-- Task material follows --

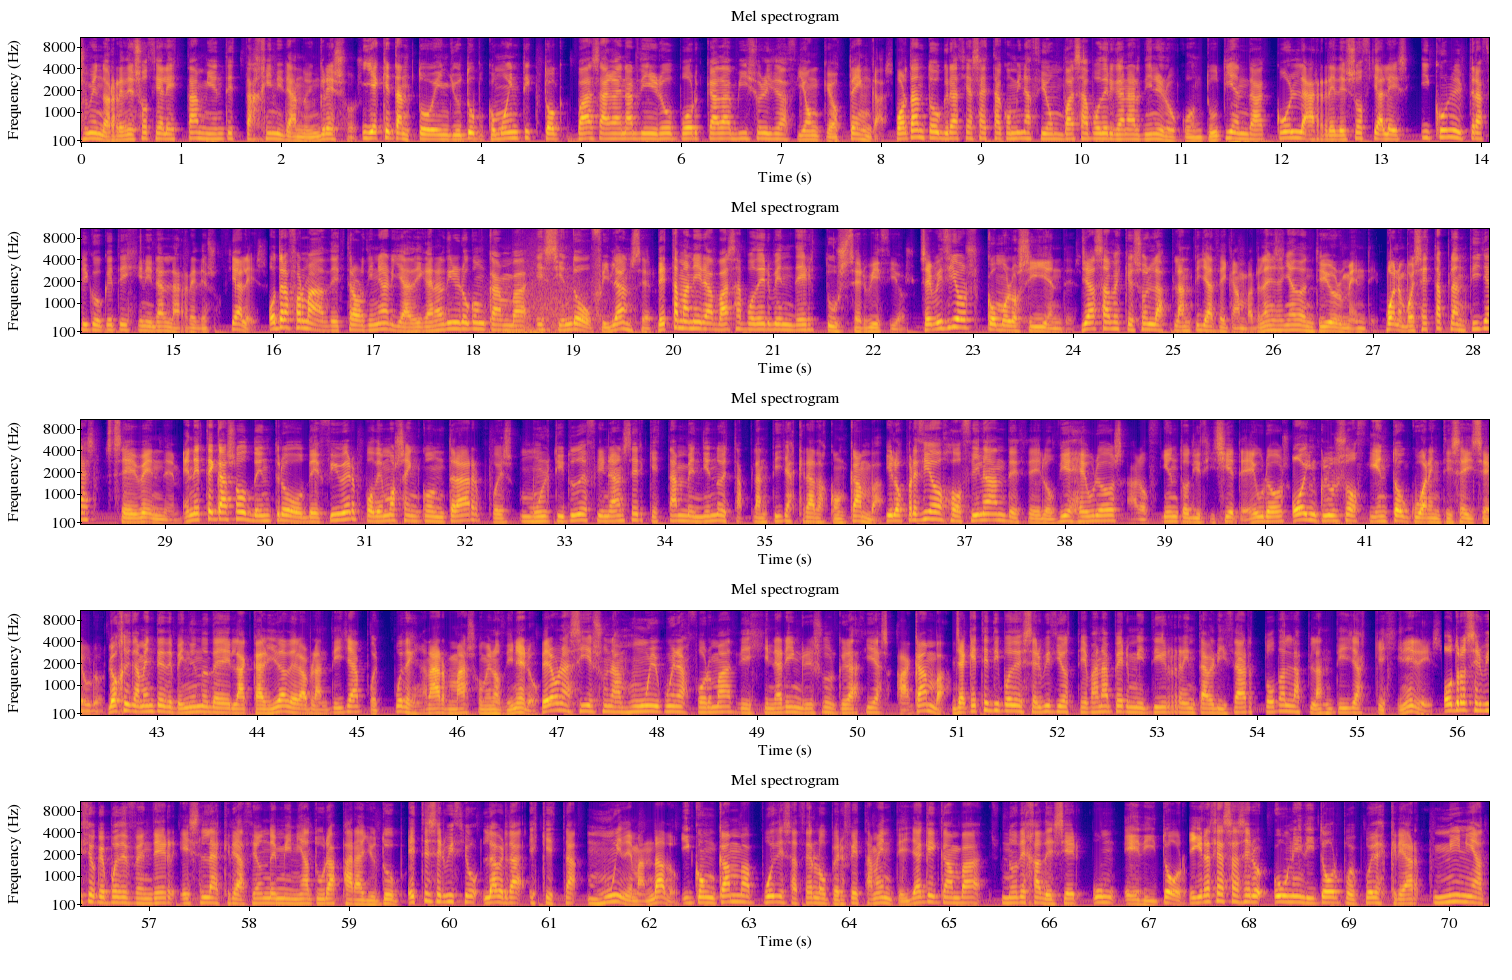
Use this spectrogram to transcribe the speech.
subiendo a redes sociales también te está generando ingresos. Y es que tanto en YouTube como en TikTok vas a ganar dinero por cada visualización que obtengas. Por tanto, gracias a esta combinación vas a poder ganar dinero con tu tienda, con las redes sociales y con el tráfico que te generan las redes sociales. Otra forma extraordinaria de ganar dinero con Canva es siendo freelancer. De esta manera vas a poder vender tus servicios. Servicios como los siguientes. Ya sabes que son las plantillas de Canva, te las he enseñado anteriormente. Bueno, pues estas plantillas se venden. En este caso, dentro de Fiverr podemos encontrar pues multitud de freelancers que están vendiendo estas plantillas creadas con Canva. Y los precios oscilan desde los 10 euros a los 117 euros o incluso 146 euros. Lógicamente, dependiendo de la calidad de la plantilla, pues puedes ganar más o menos dinero. Pero aún así es una muy buena forma de generar ingresos gracias a Canva, ya que este tipo de servicios te van a permitir rentabilizar todas las plantillas que generes. Otro servicio que puedes vender es la creación de miniaturas para YouTube. Este servicio, la verdad, es que está muy demandado y con Canva puedes hacerlo perfectamente, ya que Canva no deja de ser un editor. Y gracias a ser un editor, pues puedes crear miniaturas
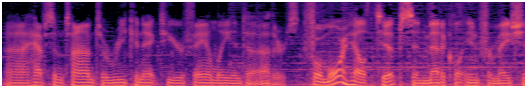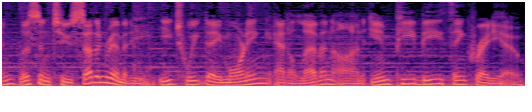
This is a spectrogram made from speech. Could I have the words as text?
Uh, have some time to reconnect to your family and to others. For more health tips and medical information, listen to Southern Remedy each weekday morning at 11 on MPB Think Radio.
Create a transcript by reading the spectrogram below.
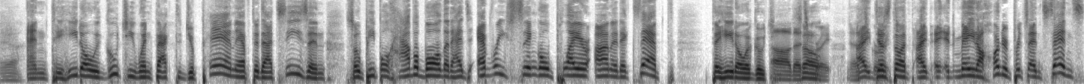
Yeah. And Tahito Iguchi went back to Japan after that season, so people have a ball that has every single player on it except Tahito Iguchi. Oh, that's So, great. That's I great. just thought I, it made hundred percent sense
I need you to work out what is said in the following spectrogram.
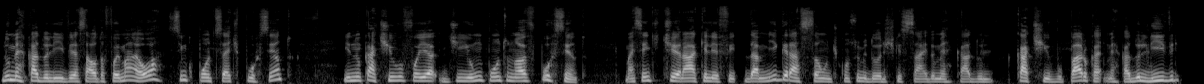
No Mercado Livre, essa alta foi maior, 5,7%, e no cativo foi de 1,9%. Mas se a gente tirar aquele efeito da migração de consumidores que saem do mercado cativo para o mercado livre,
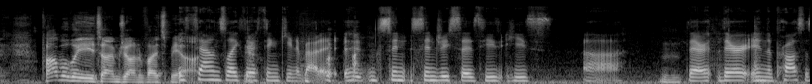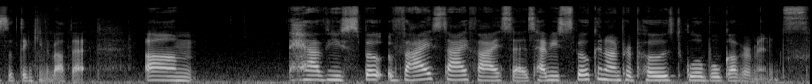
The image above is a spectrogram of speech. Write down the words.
probably anytime John invites me out. It sounds like they're thinking about it. Uh, Sin- Sindri says he, he's uh, they're they're in the process of thinking about that. Um, have you spoke? Vi Sci-Fi says, have you spoken on proposed global governments?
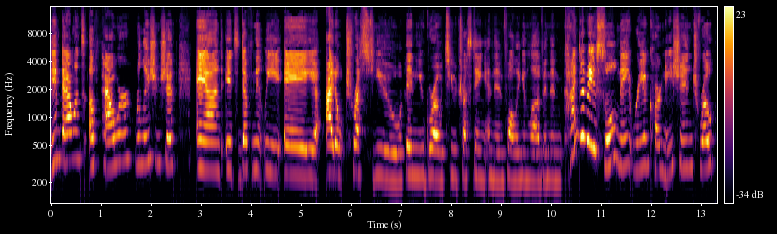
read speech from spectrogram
Imbalance of power relationship and it's definitely a I don't trust you then you grow to trusting and then falling in love and then kind of a soulmate reincarnation trope.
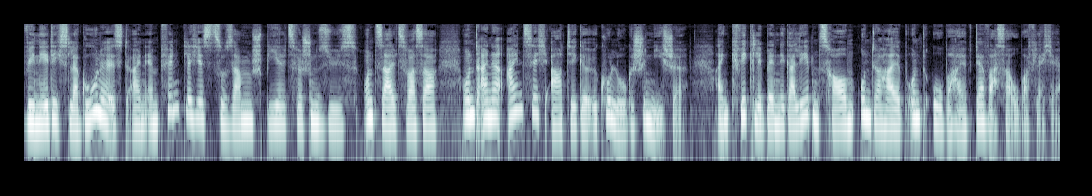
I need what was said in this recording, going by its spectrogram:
Venedigs Lagune ist ein empfindliches Zusammenspiel zwischen Süß- und Salzwasser und eine einzigartige ökologische Nische. Ein quicklebendiger Lebensraum unterhalb und oberhalb der Wasseroberfläche.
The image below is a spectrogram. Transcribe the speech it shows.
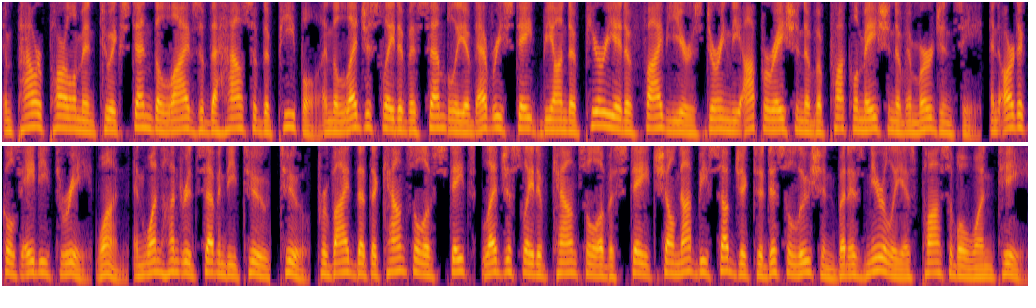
empower Parliament to extend the lives of the House of the People and the Legislative Assembly of every state beyond a period of five years during the operation of a proclamation of emergency emergency, and Articles 83 and 172 provide that the Council of States, Legislative Council of a state shall not be subject to dissolution but as nearly as possible 1t.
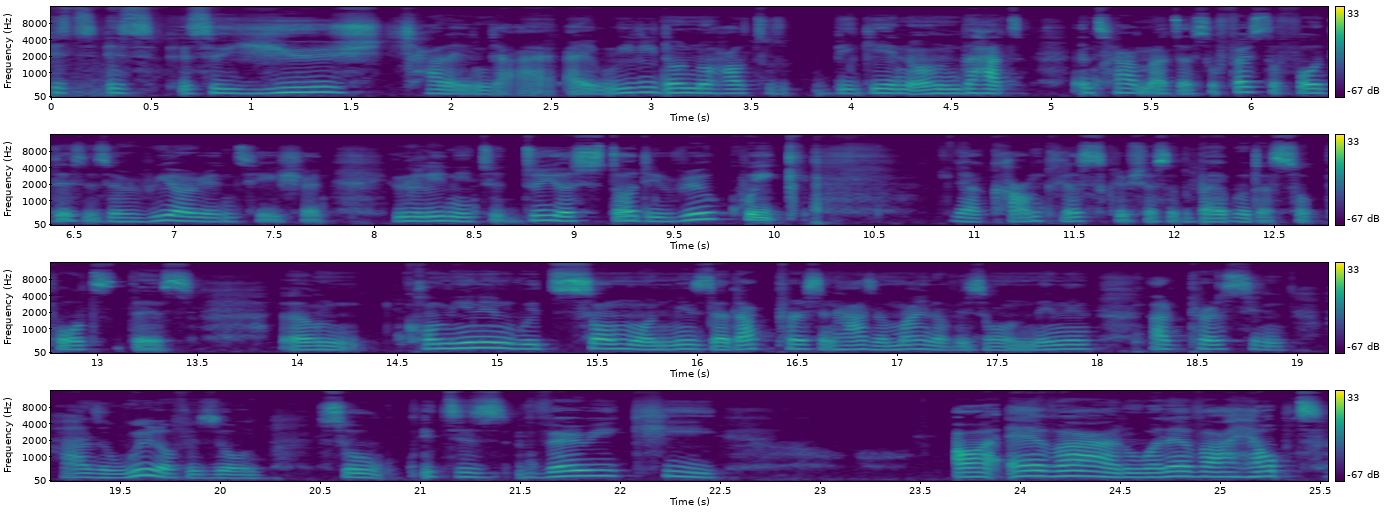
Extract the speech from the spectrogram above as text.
it's, it's, it's a huge challenge. I, I really don't know how to begin on that entire matter. So, first of all, this is a reorientation. You really need to do your study real quick. There are countless scriptures of the Bible that supports this. Um, communing with someone means that that person has a mind of his own, meaning that person has a will of his own. So it is very key. However, and whatever helped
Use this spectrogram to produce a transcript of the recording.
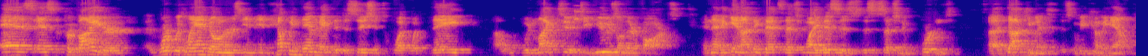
as, as the provider work with landowners in, in helping them make the decisions of what, what they uh, would like to, to use on their farms. And then again, I think that's, that's why this is, this is such an important uh, document that's going to be coming out.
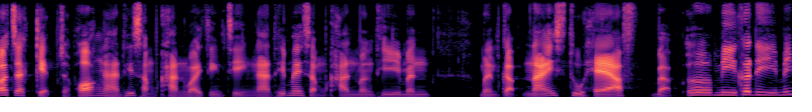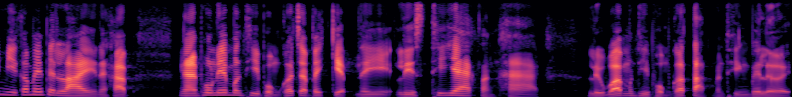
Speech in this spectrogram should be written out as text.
ก็จะเก็บเฉพาะงานที่สำคัญไว้จริง ๆ งานที่ไม่สำคัญบางทีมันเหมือนกับ nice to have แบบเออมีก็ดีไม่มีก็ไม่เป็นไรนะครับ งานพวกนี้บางทีผมก็จะไปเก็บในลิสต์ที่แยกต่างหาก หรือว่าบางทีผมก็ตัดมันทิ้งไปเลย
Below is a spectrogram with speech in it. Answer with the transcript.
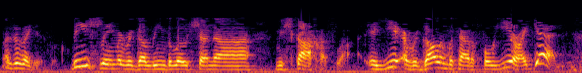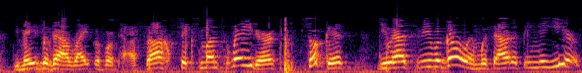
Let's like this. Bishlema Regalim below Shana, Mishkachasla. A year, a Regalim without a full year, I get. You made the right before Pesach, six months later, Sukkot, you had three Regalim without it being a year.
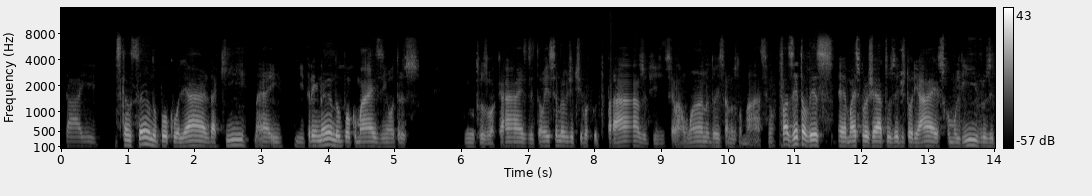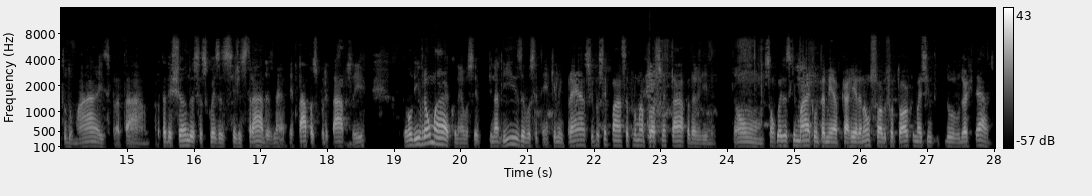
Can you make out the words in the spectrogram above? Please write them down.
estar tá aí descansando um pouco o olhar daqui, né, e, e, treinando um pouco mais em outros em outros locais. Então esse é o meu objetivo a curto prazo, de sei lá um ano, dois anos no máximo. Fazer talvez é, mais projetos editoriais, como livros e tudo mais, para estar tá, para tá deixando essas coisas registradas, né, etapas por etapas aí. Então o livro é um marco, né? Você finaliza, você tem aquilo impresso e você passa para uma próxima etapa da vida. Então são coisas que marcam também a carreira não só do fotógrafo, mas do, do arquiteto.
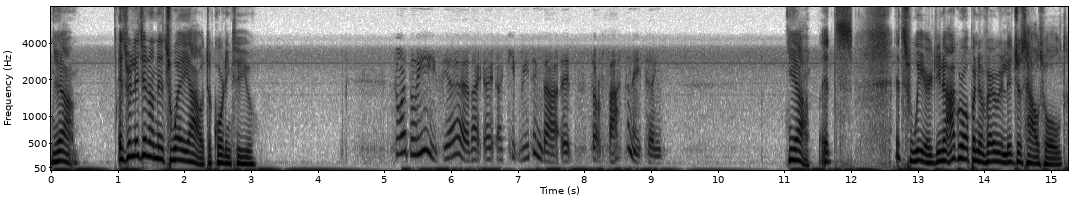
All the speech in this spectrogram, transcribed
yeah is religion on its way out according to you So I believe, yeah, I, I, I keep reading that. It's sort of fascinating. yeah it's it's weird you know i grew up in a very religious household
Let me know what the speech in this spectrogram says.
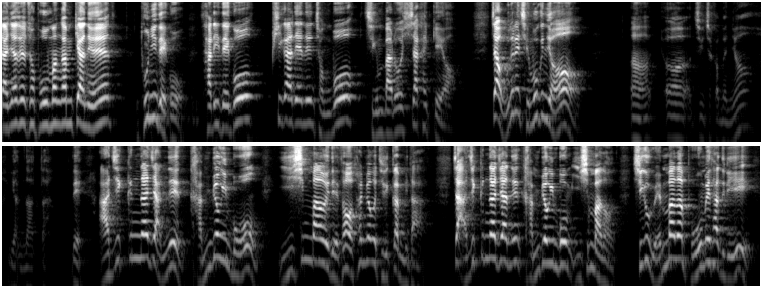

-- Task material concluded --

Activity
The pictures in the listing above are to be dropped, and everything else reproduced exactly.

Task response
Use this spectrogram to transcribe the speech.
subiendo a redes sociales también te está generando ingresos. Y es que tanto en YouTube como en TikTok vas a ganar dinero por cada visualización que obtengas. Por tanto, gracias a esta combinación vas a poder ganar dinero con tu tienda, con las redes sociales y con el tráfico que te generan las redes sociales. Otra forma extraordinaria de ganar dinero con Canva es siendo freelancer. De esta manera vas a poder vender tus servicios. Servicios como los siguientes. Ya sabes que son las plantillas de Canva, te las he enseñado anteriormente. Bueno, pues estas plantillas se venden. En este caso, dentro de Fiverr podemos encontrar pues multitud de freelancers que están vendiendo estas plantillas creadas con Canva. Y los precios oscilan desde los 10 euros a los 117 euros o incluso 146 euros. Lógicamente, dependiendo de la calidad de la plantilla, pues puedes ganar más o menos dinero. Pero aún así es una muy buena forma de generar ingresos gracias a Canva, ya que este tipo de servicios te van a permitir rentabilizar todas las plantillas que generes. Otro servicio que puedes vender es la creación de miniaturas para YouTube. Este servicio, la verdad, es que está muy demandado y con Canva puedes hacerlo perfectamente, ya que Canva no deja de ser un editor. Y gracias a ser un editor, pues puedes crear miniaturas
This is a spectrogram made from speech. Could I have the words as text?
Uh, have some time to reconnect to your family and to others. For more health tips and medical information, listen to Southern Remedy each weekday morning at 11 on MPB Think Radio.
Create a transcript by reading the spectrogram below.
Yeah. And Tahito Iguchi went back to Japan after that season, so people have a ball that has every single player on it except Tahito Iguchi. Oh, that's So, great. That's I great. just thought I, it made hundred percent sense
I need you to work out what is said in the following spectrogram.
No Mercado Livre, essa alta foi maior, 5,7%, e no cativo foi de 1,9%. Mas se a gente tirar aquele efeito da migração de consumidores que saem do mercado cativo para o mercado livre,
The image above is a spectrogram of speech. Write down the words.
probably anytime John invites me out. It sounds like they're thinking about it. Uh, Sin- Sindri says he, he's uh, they're they're in the process of thinking about that. Um, have you spoke? Vi Sci-Fi says, have you spoken on proposed global governments?
read speech from spectrogram
Imbalance of power relationship and it's definitely a I don't trust you then you grow to trusting and then falling in love and then kind of a soulmate reincarnation trope.
I need what was said in this recording, going by its spectrogram:
Venedigs Lagune ist ein empfindliches Zusammenspiel zwischen Süß- und Salzwasser und eine einzigartige ökologische Nische. Ein quicklebendiger Lebensraum unterhalb und oberhalb der Wasseroberfläche.
The image below is a spectrogram. Transcribe the speech it shows.
empower Parliament to extend the lives of the House of the People and the Legislative Assembly of every state beyond a period of five years during the operation of a proclamation of emergency emergency, and Articles 83 and 172 provide that the Council of States, Legislative Council of a state shall not be subject to dissolution but as nearly as possible 1t.
Extract the speech from the spectrogram above as text.
it's, it's, it's a huge challenge. I, I really don't know how to begin on that entire matter. So, first of all, this is a reorientation. You really need to do your study real quick. There are countless scriptures of the Bible that supports this. Um, communing with someone means that that person has a mind of his own, meaning that person has a will of his own. So it is very key. However, and whatever helped
Use this spectrogram to produce a transcript of the recording.
as, as the provider work with landowners in, in helping them make the decisions of what, what they uh, would like to, to use on their farms. And then again, I think that's, that's why this is, this is such an important uh, document that's going to be coming out.
Speech in this spectrogram should be written out as text.
ก็จะเก็บเฉพาะงานที่สำคัญไว้จริง ๆ งานที่ไม่สำคัญบางทีมันเหมือนกับ nice to have แบบเออมีก็ดีไม่มีก็ไม่เป็นไรนะครับ งานพวกนี้บางทีผมก็จะไปเก็บในลิสต์ที่แยกต่างหาก หรือว่าบางทีผมก็ตัดมันทิ้งไปเลย
Below is a spectrogram with speech in it. Answer with the transcript.
Let's like this. Bishlema Regalim below Shana, Mishkachasla. A year, a Regalim without a full year, I get. You made the right before Pesach, six months later, Sukkot, you had three Regalim without it being a year.
Can you make out the words in the spectrogram above? Please write them down.
estar tá aí descansando um pouco o olhar daqui, né, e, e, treinando um pouco mais em outros em outros locais. Então esse é o meu objetivo a curto prazo, de sei lá um ano, dois anos no máximo. Fazer talvez é, mais projetos editoriais, como livros e tudo mais, para estar tá, para tá deixando essas coisas registradas, né, etapas por etapas aí. Então o livro é um marco, né? Você finaliza, você tem aquilo impresso e você passa para uma próxima etapa da vida. Então são coisas que marcam também a carreira não só do fotógrafo, mas do, do arquiteto.
All the speech in this spectrogram, transcribed
yeah is religion on its way out according to you So I believe, yeah, I, I, I keep reading that. It's sort of fascinating. yeah it's it's weird you know i grew up in a very religious household
Let me know what the speech in this spectrogram says.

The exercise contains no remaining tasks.